If you work with brown bears: even when they are able to eat an all-protein diet, they will select foods that keep the protein balance in line with the percentage found in other omnivores.

Or, read the entire issue. A subscription or fee is required to get beyond the abstracts.

Fish and Wildlife to the Rescue

Florida panther kitten FWCFish and Wildlife personnel rescue wildlife all the time. Sometimes they rescue rare wildlife. But this week there were two rescues of critically endangered species in adjoining states. Actually, Florida Fish and Wildlife Conservation Commission staffers were involved in both rescues.

Off the coast of Georgia, a rescue team that included Georgia Department of Natural Resources biologists cut over 100 yards of heavy fishing rope from a 4-year-old male North Atlantic right whale, allowing it to swim more easily. The young whale one of only about 450 remaining North Atlantic right whales.

Read the Georgia Department of Natural Resources press release here.

In Florida, biologists from the Florida Fish and Wildlife Conservation Commission (FWC) and the Conservancy of Southwest Florida discovered an approximately week-old Florida panther kitten while conducting research at the Florida Panther National Wildlife Refuge in Collier County in mid-January.

There are 100 to 160 Florida panthers in the wild today, but this kitten will no longer be among them. Because it is too young to have learned survival skills from its mother, it will have to live in captivity. But with a gene pool this small, even captive individuals help with diversity.

Read the Florida Wildlife Commission press release here.

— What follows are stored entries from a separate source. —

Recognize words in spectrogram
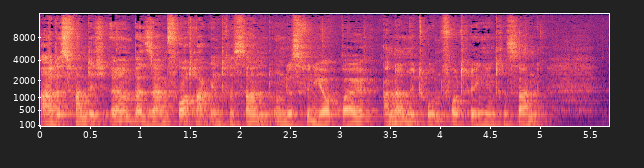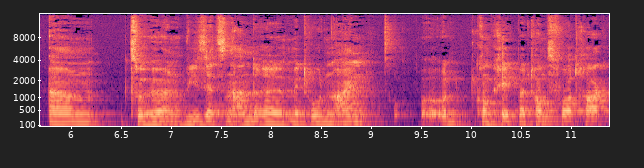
Ah, das fand ich äh, bei seinem Vortrag interessant und das finde ich auch bei anderen Methodenvorträgen interessant, ähm, zu hören, wie setzen andere Methoden ein. Und konkret bei Toms Vortrag,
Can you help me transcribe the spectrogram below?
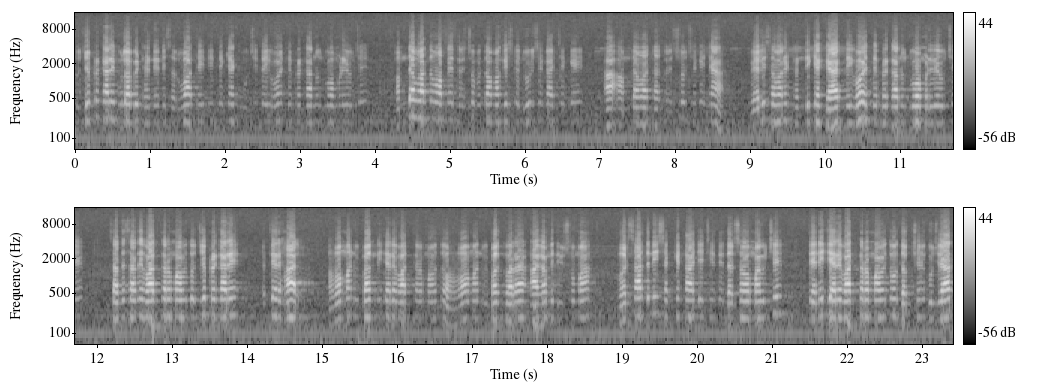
તો જે પ્રકારે ગુલાબી ઠંડીની શરૂઆત થઈ હતી તે ક્યાંક ઊંચી થઈ હોય તે પ્રકારનું જોવા મળ્યું છે. અમદાવાદનું આપણે દ્રશ્યો બતાવવા માંગીશ કે જોઈ શકાય છે કે આ અમદાવાદના દ્રશ્યો છે કે જ્યાં વહેલી સવારે ઠંડી ક્યાંક ગાયબ થઈ હોય તે પ્રકારનું જોવા મળી રહ્યું છે. સાથે સાથે વાત કરવામાં આવે તો જે પ્રકારે અત્યારે હાલ હવામાન વિભાગની જ્યારે વાત કરવામાં આવે તો હવામાન વિભાગ દ્વારા આગામી દિવસોમાં વરસાદની શક્યતા જે છે તે દર્શાવવામાં આવી છે. તેની જ્યારે વાત કરવામાં આવે તો દક્ષિણ ગુજરાત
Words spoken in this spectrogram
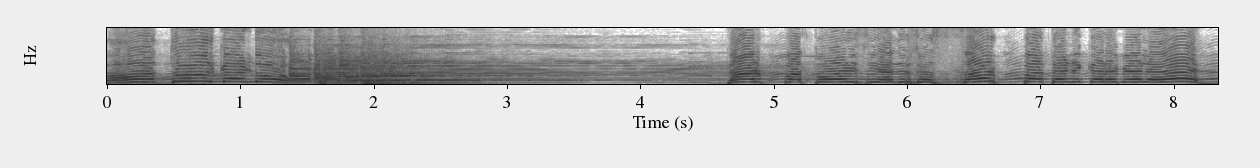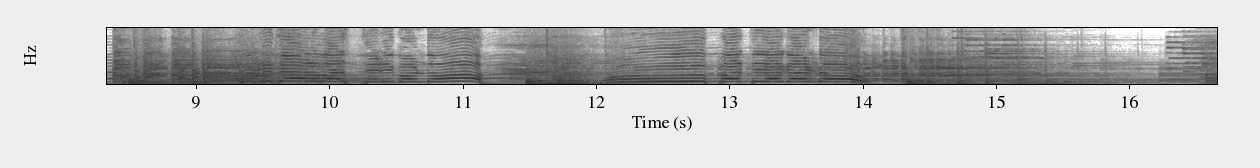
ಬಹದ್ದೂರ್ ಗಂಡು. ದರ್ಪ ತೋರಿಸಿ ಎದುರಿಸುವ ಸರ್ಪ ತಣಿಕರ ಮೇಲೆ ಸಿಡಿದೇಳುವ ಸಿಡಿಗೊಂಡು ಭೂಪತಿಯ ಗಂಡು. ಹಾ,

Photo: When you look at this Florida panther kitten, make sure you are thinking, “populations, not individuals.” Photo by Carli Segelson, courtesy Florida Wildlife Commission.